June 4, 2010
Amateur Astronomer Spots Flash On Jupiter
An amateur astronomer in Australia reported witnessing a bright flash from an object hitting Jupiter and apparently burning up in the atmosphere.
"When I saw the flash, I couldn't believe it," said amateur astronomer Anthony Wesley. "The fireball lasted about 2 seconds and was very bright."
Wesley, a computer programmer with a good reputation among professional astronomers, recently made professional and amateur sky-gazers aware of the cosmic collision. Another amateur astronomer in the Philippines then confirmed the discovery.
Wesley earned respect last year when he spotted a scar the size of the Pacific Ocean near Jupiter's south pole, which has believed to be caused by an asteroid smacking into the planet.
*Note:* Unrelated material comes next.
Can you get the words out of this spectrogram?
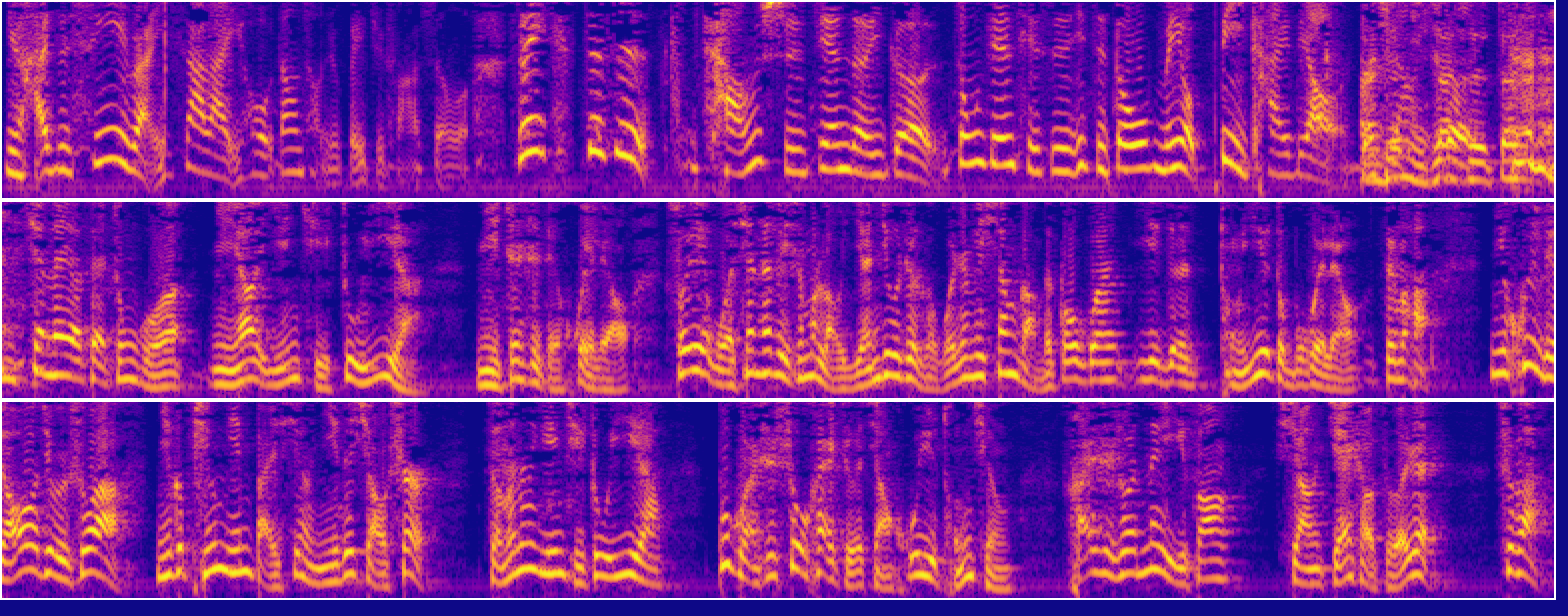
女孩子心一软一下来以后，当场就悲剧发生了。所以这是长时间的一个中间，其实一直都没有避开掉。而且你知道，现在要在中国，你要引起注意啊。你真是得会聊，所以我现在为什么老研究这个？我认为香港的高官一这统一都不会聊，对吧？你会聊，就是说啊，你个平民百姓，你的小事儿怎么能引起注意啊？不管是受害者想呼吁同情，还是说那一方想减少责任，是吧？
NASA scientists were able to use an infrared telescope in Hawaii in order to find evidence of Wesley's witnessing.
That latest hit near the equator has not left any visible mark so far, but astronomers are on the lookout.
The absence of a detectable gash and the short impact time leads scientists to believe Jupiter was hit by a meteor.
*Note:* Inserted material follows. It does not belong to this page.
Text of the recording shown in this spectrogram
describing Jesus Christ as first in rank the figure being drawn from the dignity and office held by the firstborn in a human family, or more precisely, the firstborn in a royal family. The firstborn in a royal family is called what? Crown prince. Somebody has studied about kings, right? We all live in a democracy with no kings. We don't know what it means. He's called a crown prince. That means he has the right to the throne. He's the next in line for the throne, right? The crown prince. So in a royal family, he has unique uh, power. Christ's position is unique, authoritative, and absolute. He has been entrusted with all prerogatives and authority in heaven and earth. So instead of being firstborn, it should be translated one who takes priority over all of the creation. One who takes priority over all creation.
"We've never seen a meteor slam into Jupiter," Glenn Orton of NASA's Jet Propulsion Laboratory told The Associated Press.
The latest collision should give astronomers a better idea of the size of debris floating in the outer solar system.
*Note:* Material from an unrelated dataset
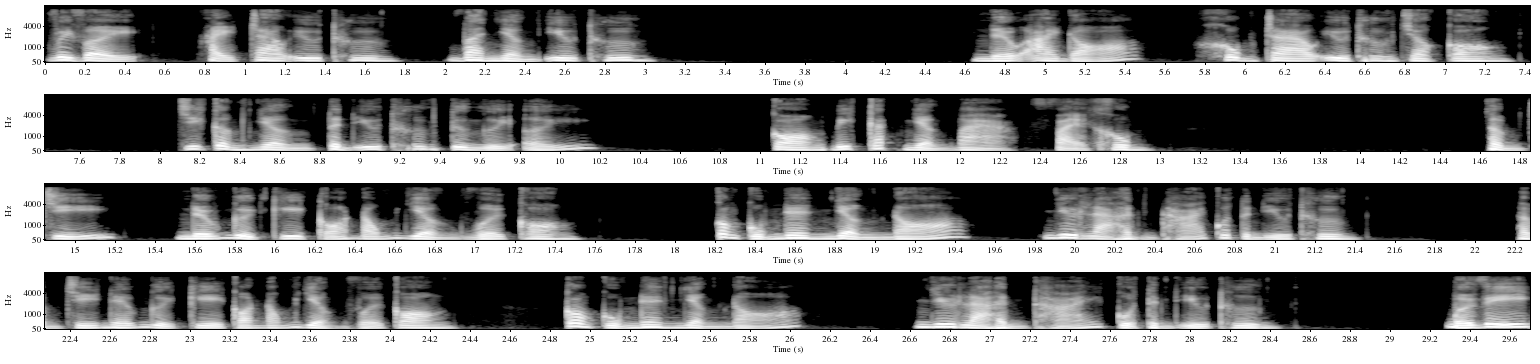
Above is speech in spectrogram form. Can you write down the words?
Vì vậy, hãy trao yêu thương và nhận yêu thương. Nếu ai đó không trao yêu thương cho con, chỉ cần nhận tình yêu thương từ người ấy, con biết cách nhận mà, phải không? Thậm chí, nếu người kia có nóng giận với con con cũng nên nhận nó như là hình thái của tình yêu thương. Thậm chí nếu người kia có nóng giận với con con cũng nên nhận nó như là hình thái của tình yêu thương. Bởi vì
Jupiter was bombarded by pieces of the comet Shoemaker Levy 9 in 1994.